Jeno seems to be good at attracting all the wrong kind of attention. Bumbling, naive, and over-eager, Jeno has recently take over the role as messenger and desperately wants to do well and prove to himself and others that he was someone worth saving. But newly fledged and without a sire to teach and guide him, Jeno is bound to find plenty of trouble. 

Leonas has no use for most people and even less for the pretty, seemingly empty-headed new messenger. His job is to protect the residents of The Twig and Berries and it’s a job at which he excels. He doesn’t need the distraction of a young vampire who seems utterly and inexplicably unafraid of him. And yet Jeno has a way of crawling past the panther’s defenses and before he can stop himself, Leonas falls hard for the likable and loving Jeno. But there is a growing danger on the streets of Pest, one that threatens the safety of those who call the The Twig and Berries home. And for Jeno, it’s a an all too familiar danger; one that almost killed him before and might kill him yet, if Leonas can’t find a way to save him. 

Stray is the third in the Outcast Mates series and so far the strongest entry. These books don’t necessarily have to be read in order and while previous characters make appearances in Stray, there’s nothing so complicated happening that a first time reader of the series can’t pick up on what’s happening. 

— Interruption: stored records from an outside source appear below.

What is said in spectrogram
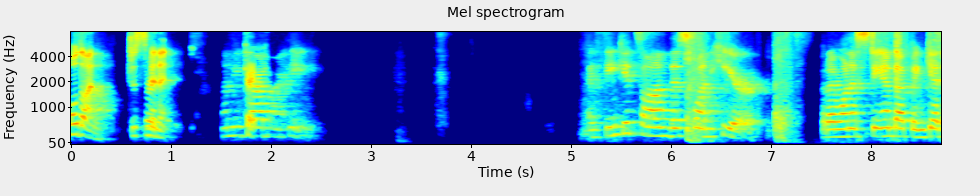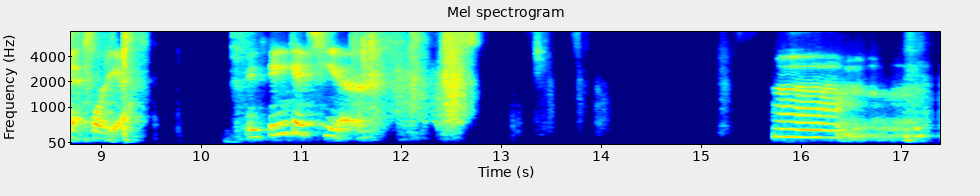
hold on, just a minute. Let me Okay. grab my thing. I think it's on this one here, but I want to stand up and get it for you. I think it's here. Um,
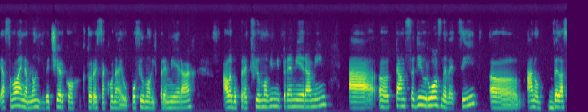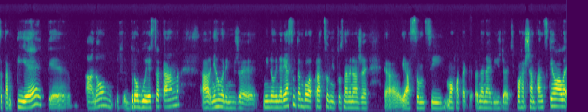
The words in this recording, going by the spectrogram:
ja som bola aj na mnohých večierkoch, ktoré sa konajú po filmových premiérach alebo pred filmovými premiérami a uh, tam sa dejú rôzne veci. Uh, áno, veľa sa tam pije, tie, áno, droguje sa tam, a nehovorím, že my novinári, ja som tam bola pracovne, to znamená, že ja, ja som si mohla tak na najvýš dať pohár šampanského, ale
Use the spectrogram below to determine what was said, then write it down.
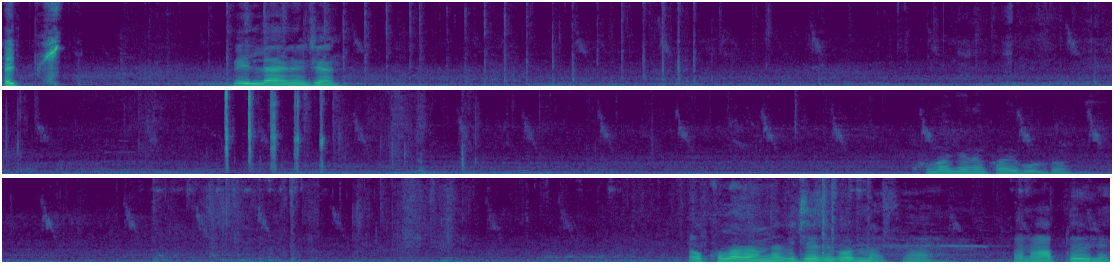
Hep. Billahi necen. Kula gene kayboldu. O kuladan da bir cacık olmaz. Ha. O ne yaptı öyle?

Stray is more fully developed and structured than its predecessors and the story is all the richer for it. The overall plot is solid and makes easy transitions between periods of action and periods of character development. This story just had more heft and depth than either Mongrel or Changeling and I found myself engaged throughout the book. There were several times when the pacing lagged ever so slightly, but these were blips that never lasted long. 

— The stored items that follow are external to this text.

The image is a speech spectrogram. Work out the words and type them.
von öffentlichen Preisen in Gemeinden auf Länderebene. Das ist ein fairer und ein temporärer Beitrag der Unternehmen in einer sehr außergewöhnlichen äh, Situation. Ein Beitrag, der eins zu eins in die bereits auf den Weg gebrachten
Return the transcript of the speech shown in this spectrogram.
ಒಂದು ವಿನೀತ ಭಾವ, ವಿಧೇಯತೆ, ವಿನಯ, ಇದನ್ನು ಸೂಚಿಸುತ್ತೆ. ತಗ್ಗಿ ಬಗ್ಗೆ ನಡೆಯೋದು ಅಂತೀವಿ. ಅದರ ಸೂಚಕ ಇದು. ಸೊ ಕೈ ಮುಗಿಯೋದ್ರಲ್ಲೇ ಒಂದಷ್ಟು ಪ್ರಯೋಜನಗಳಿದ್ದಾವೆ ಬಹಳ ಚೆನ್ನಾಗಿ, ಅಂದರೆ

Jeno was rather adorable, if horribly naive. One wonders how he’s managed to survive as long as he did before Leonas came along. But the gruff and standoffish panther was a perfect fit for such a soft-hearted vampire and while Jeno’s infatuation with Leonas develops overly fast, the rest of their relationship evolved in a believable fashion and felt realistic…well as a realistic as a romance between a werepanther and a vampire can be. These two worked well together and I appreciated that while Leonas was naturally protective, he didn’t attempt to stifle or undermine Jeno’s sense of self and independence. He allowed Jeno to be his own man, even though it would have been easy to consume him, figuratively speaking. Jeno’s very real struggle with addiction was portrayed in a measured, approachable way without being heavy handed. There is a fight between Leonas and Jeno regarding this addiction issue, which read as a bit overly dramatic, but it resolves quickly enough. 

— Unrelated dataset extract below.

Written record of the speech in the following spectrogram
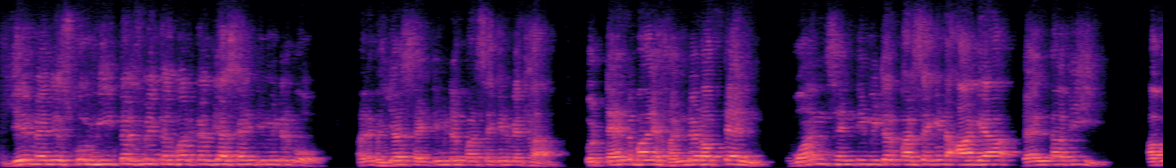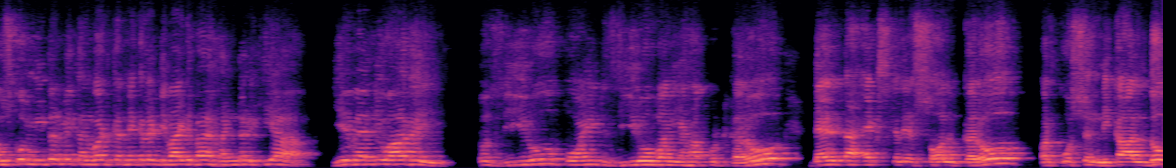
ये मैंने इसको मीटर्स में कन्वर्ट कर दिया सेंटीमीटर को। अरे भैया सेंटीमीटर पर सेकंड में था। तो ten by hundred of ten one centimeter per second आ गया डेल्टा वी अब उसको मीटर में कन्वर्ट करने के लिए डिवाइड बाय हंड्रेड किया, ये वैल्यू आ गई। तो ज़ीरो पॉइंट ज़ीरो वन यहाँ पुट करो डेल्टा एक्स के लिए सॉल्व करो और क्वेश्चन निकाल दो।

Stray was a fun and rather sweet read about two men who belonged together in every sense of the word. There’s a bit of angst, plenty of romance, and enough action to please most readers. This is the strongest book in the Outcast Mates series so far and I found myself pleasantly surprised. Mongrel and Changeling were both enjoyable, but struggled with plot and character issues, most of which are missing from Stray. I think if you’ve enjoy the rest of the series, then Stray will be equally if not more enjoyable.